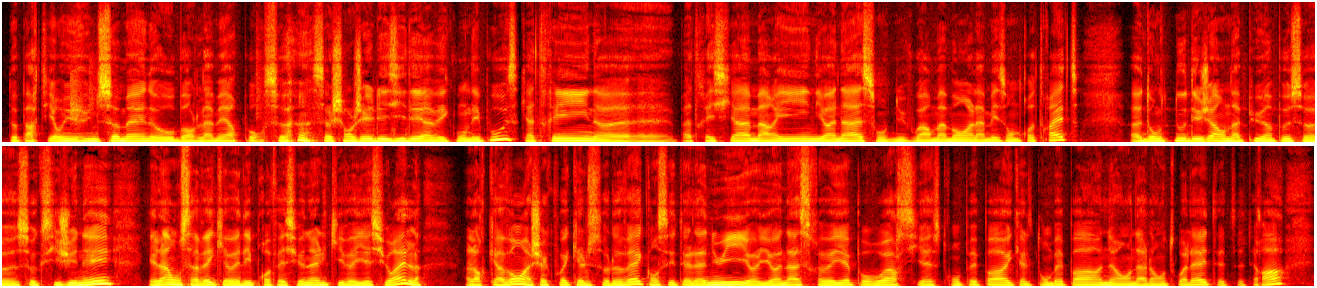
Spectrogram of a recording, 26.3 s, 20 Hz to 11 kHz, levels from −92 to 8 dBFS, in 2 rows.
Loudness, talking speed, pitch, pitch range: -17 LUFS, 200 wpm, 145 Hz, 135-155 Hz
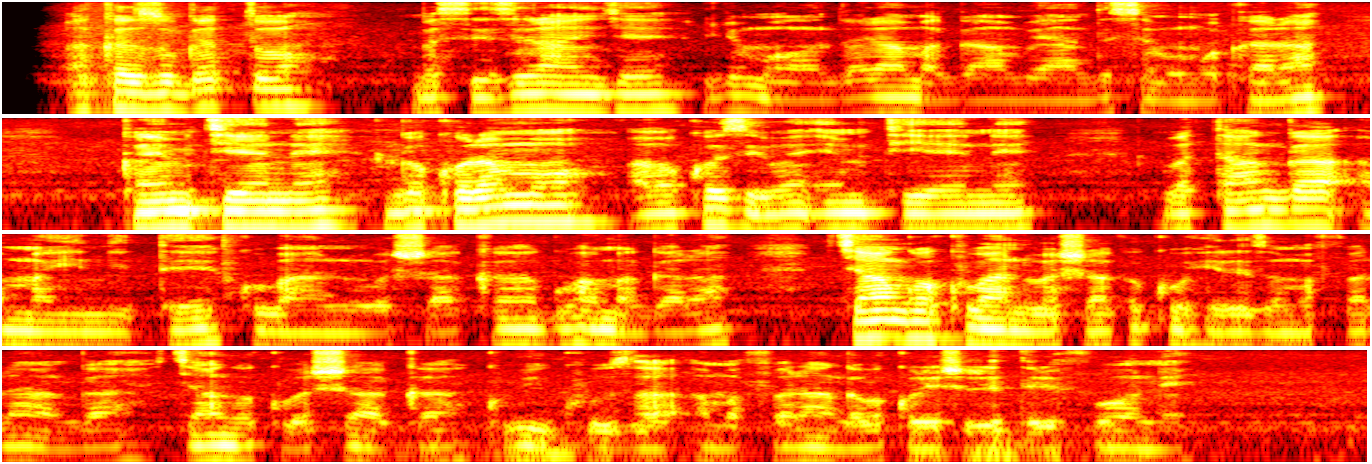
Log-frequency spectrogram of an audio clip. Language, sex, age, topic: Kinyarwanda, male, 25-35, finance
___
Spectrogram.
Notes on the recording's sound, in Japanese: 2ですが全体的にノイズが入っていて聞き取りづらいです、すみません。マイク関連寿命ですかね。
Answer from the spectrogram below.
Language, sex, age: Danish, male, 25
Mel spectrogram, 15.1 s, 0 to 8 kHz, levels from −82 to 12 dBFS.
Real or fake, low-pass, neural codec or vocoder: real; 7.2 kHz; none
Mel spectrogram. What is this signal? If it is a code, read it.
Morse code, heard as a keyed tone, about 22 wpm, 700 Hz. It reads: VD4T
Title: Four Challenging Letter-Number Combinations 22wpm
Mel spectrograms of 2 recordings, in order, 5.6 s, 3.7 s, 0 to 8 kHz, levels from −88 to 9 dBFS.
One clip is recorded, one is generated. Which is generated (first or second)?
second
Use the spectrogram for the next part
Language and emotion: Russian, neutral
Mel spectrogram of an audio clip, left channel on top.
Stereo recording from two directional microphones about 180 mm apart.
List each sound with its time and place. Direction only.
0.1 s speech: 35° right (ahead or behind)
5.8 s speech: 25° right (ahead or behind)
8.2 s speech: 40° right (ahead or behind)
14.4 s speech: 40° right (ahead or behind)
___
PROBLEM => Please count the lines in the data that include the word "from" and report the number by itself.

TASK ANSWER => 5